Consult your physician before starting or stopping any medication. Ensure they are fully aware of your health history, including allergies, mental health concerns, and physical conditions. Also, share with them any other medications, herbal supplements, or over-the-counter drugs you take, as these could interfere with prescribed medications.
If you receive a prescription to treat excessive daytime sleepiness, carefully follow the directions provided by your physician and pharmacist. Avoid any potentially dangerous activities such as driving until you are sure of how the medication affects you. Remember that these medications can have a variety of side effects. Take note of any side effects you experience and report them to your physician.
Do Supplements Help Treat Excessive Daytime Sleepiness?
Some over-the-counter caffeine pills are intended to help you stay alert, and can contain as much or more caffeine than a cup of coffee . Although some of these pills may provide an energy boost, they can also have negative side effects such as jitteriness, headaches, and increased heart rate. Excessive caffeine can also impact your circadian rhythm, making sleeping at night more difficult. Also, as a person becomes dependent on caffeine, it can be less effective at providing alertness.
Sometimes people opt for herbal supplements in hopes of obtaining better sleep. Common choices include chamomile, lavender, and kava. However, little research has been conducted on these supplements and there is little evidence to suggest their positive impact on sleep. For instance, chamomile does not appear to help people with insomnia sleep better but may help improve the quality of sleep for people without insomnia . Kava can be used to treat anxiety , but its effect on sleep has not been comprehensively studied. Kava usage may negatively impact liver health.
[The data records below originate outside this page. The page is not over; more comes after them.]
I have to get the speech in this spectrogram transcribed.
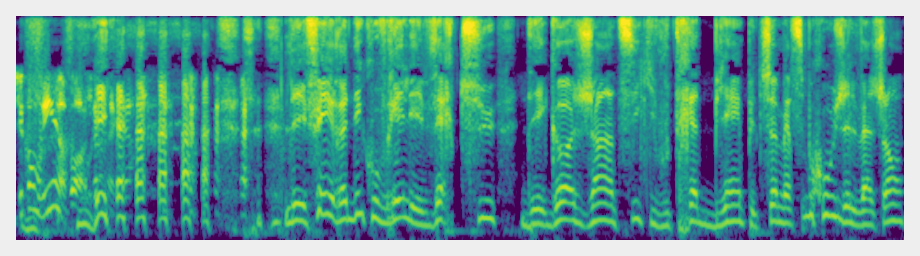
C'est compris, en fait. les filles, redécouvrez les vertus des gars gentils qui vous traitent bien, puis tout ça. Merci beaucoup, Gilles Vachon.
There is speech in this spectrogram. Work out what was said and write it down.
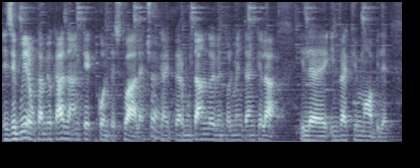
eseguire un cambio casa anche contestuale, certo. okay? permutando eventualmente anche la, il, il, vecchio immobile.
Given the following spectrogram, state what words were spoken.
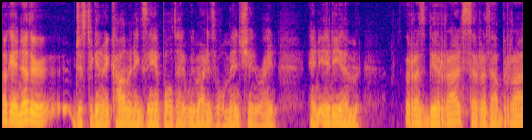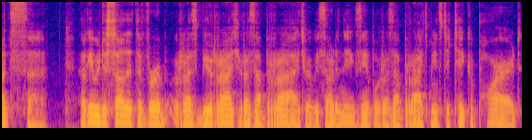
Okay, another, just again, a common example that we might as well mention, right? An idiom, разбираться, разобраться. Okay, we just saw that the verb разбирать, разобрать, right? We saw it in the example, разобрать means to take apart.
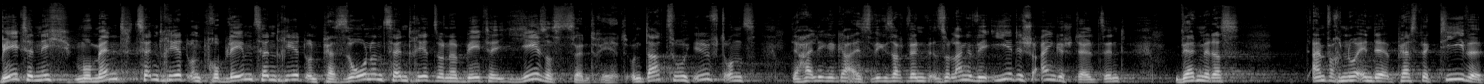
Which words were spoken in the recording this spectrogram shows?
Bete nicht momentzentriert und problemzentriert und personenzentriert, sondern bete Jesus-zentriert. Und dazu hilft uns der Heilige Geist. Wie gesagt, wenn, solange wir irdisch eingestellt sind, werden wir das einfach nur in der Perspektive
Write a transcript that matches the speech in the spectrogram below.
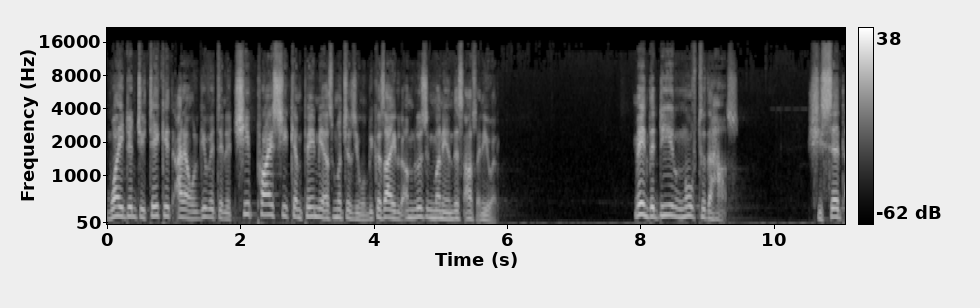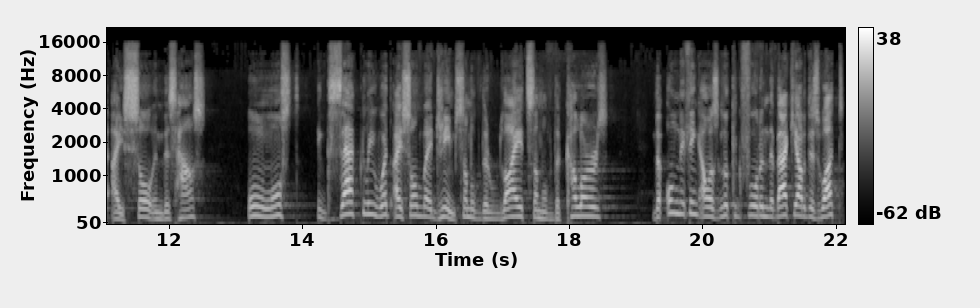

Some people with circadian rhythm disorders benefit from taking melatonin supplements before bedtime to help them fall asleep and wake up on time.
Overall, it is better to focus on sleep quality and quantity whenever possible rather than relying on supplements. A daily routine and good sleep hygiene can help you feel well rested.